A protected or private constructor will prevent the class from being constructed. This is useful for the singleton or factory patterns. When using this a constructor in this fashion it is worth noting to also offer the clone method the same visibility. A good programming practice is to always write both the construction and clone methods so this mistake is unlikely to occur.

Inheritance

PHP provides inheritance by the use of the extends keyword. Multiple inheritance is not permitted.

Good programming practice is to write both constructors and the clone method. These methods should call the inherited classes constructor/clone method first. This can be achieved by using the parent keyword as shown in this example:

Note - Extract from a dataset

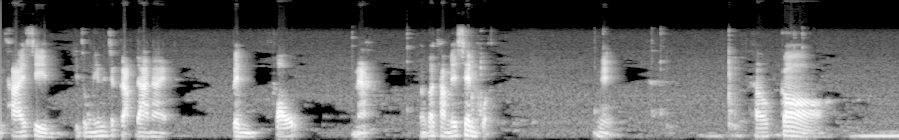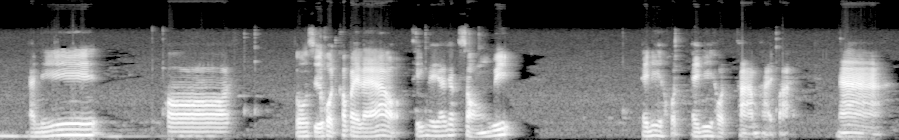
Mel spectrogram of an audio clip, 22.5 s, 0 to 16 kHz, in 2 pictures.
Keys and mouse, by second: 4.2-4.9 drag, 7.3 click, 8.0 click, 9.7 click, 13.0 right click, 14.1 click, 16.3 click, 16.9 click, 18.8-20.8 drag.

class AnObject
{
  private static $instances = 0;
  private $instance;

  public function __construct()
  {
    echo "Sub object constructed.\n";
    $this->instance = ++self::$instances;
  }

  public function __clone()
  {
    echo "Sub object cloned.\n";
    $this->instance = ++self::$instances;
  }
}

class SubClass
{
  private $subClassObj1;
  private $subClassObj2;

  public function __construct()
  {
    $this->subClassObj1 = new AnObject();
    $this->subClassObj2 = new AnObject();
    echo "Sub class constructed.\n";
  }

  public function __clone()
  {
    $this->subClassObj1 = clone $this->subClassObj1;
    echo "Sub class cloned.\n";
  }
}

class MyCloneable extends SubClass
{
  private $myCloneable1;
  private $myCloneable2;

  public function __construct()
  {
    parent::__construct();
    $this->myCloneable1 = new AnObject();
    $this->myCloneable2 = new AnObject();
    echo "MyCloneable constructed.\n";
  }

  public function __clone()
  {
    parent::__clone();
    $this->myCloneable1 = clone $this->myCloneable1;
    echo "MyCloneable cloned.\n";
  }
}

$obj = new MyCloneable();
echo "\nOriginal\n\n";
print_r($obj);
$obj = clone $obj;
echo "\nCloned\n\n";
print_r($obj);

Polymorphism (Abstract classes/Interfaces)

Polymorphism is when two or more classes implement the same function(s) so that they provide the same interface. PHP overcomes the diamond problem by not allowing multiple inheritance and only allowing the implementation of multiple interfaces.

To implement polymorphism in PHP you have two choices to ensure that all the necessary functions are implemented and you can use the type declarations for the formal parameters:

  • Abstract classes - This will allow you to partially implement some of the class
  • Interfaces - This will enable a class to implement multiple interfaces

Below is examples of both methodologies to implement a cat and dog objects that have the two functions Name and Talk

Abstract classes

The code below shows how the scenario can be implemented using abstract classes. With this method it is possible to implement part of the class and also name variables. However you can only use one abstract class to produce further sub-classes:

abstract class Animal
{
  protected $name;
  public function Name() { return $this->name; }

  abstract function Talk();
}

class Cat extends Animal
{
  public function __construct($name) { $this->name = $name; }
  public function Talk() { return 'Meow'; }
}

class Dog extends Animal
{
  public function __construct($name) { $this->name = $name; }
  public function Talk() { return 'Woof'; }
}

Interfaces

With interfaces you can overcome the problem of only being able to implement one interface but with the penalty that the interface cannot implement any functionality.

The example below demonstrates how this is achieved in PHP

interface Animal
{
  public function Name();
  public function Talk();
}

class Cat implements Animal
{
  protected $name;
  public function __construct($name) { $this->name = $name; }

  public function Name() { return $this->name; }
  public function Talk() { return 'Meow'; }
}

class Dog implements Animal
{
  protected $name;
  public function __construct($name) { $this->name = $name; }

  public function Name() { return $this->name; }
  public function Talk() { return 'Woof'; }
}

Finally

It is a good idea to document your classes. I recommend Doxygen as it produces usable documentation taken from the comments in your code along with the structure of your class hierarchies.